India and central Asian republics: Drug traffickingAuthor(s):
In the wake of collapse of the Soviet Union, Central Asia has transformed into a key hub along the Afghan opiates trafficking routes. Around 30 percent of the heroin manufactured in Afghanistan is estimated to be smuggled through Central Asian Republics in its way to booming drug markets in Russia and Eastern Europe. The article seeks to confute mainstream analyses which emphasize connections between drug trafficking and other criminal activities like terrorism, arm proliferation and human trafficking. The focus is on conducive factors for the establishment of drug routes in Central Asia, the characteristics of drug related networks, and the nature of political-criminal relations across the region. This paper examines also examine drug trafficking in India with specific emphasis on the role of border security. In doing so, it seeks to discern the role played by narcotics trafficking in the broader political-geographic space of the Republics and India, paying specific attention to state capacity. Likewise, it is interested, how these processes are shaped by political-geographic space. This paper ultimately supports some recent measures taken for controlling narcotics trafficking in the Republics and India. By moving the focus from drug-terror nexus to the state-crime connections, the article provides a critical insight into political economy issues surrounding a complex and multifaceted phenomenon such as the drug trade in both regions.Pages: 64-67 | Views: 375 | Downloads: 132Download Full Article: Click Here

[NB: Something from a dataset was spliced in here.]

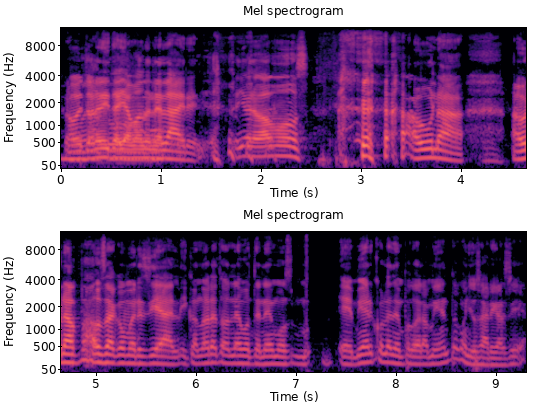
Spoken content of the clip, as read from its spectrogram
Roberto Neri está llamando en el aire. Señores, vamos a una, a una pausa comercial. Y cuando retornemos tenemos eh, miércoles de empoderamiento con Yosari García.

How to cite this article:
Amit Pal. India and central Asian republics: Drug trafficking. Int J Hist 2020;2(1):64-67.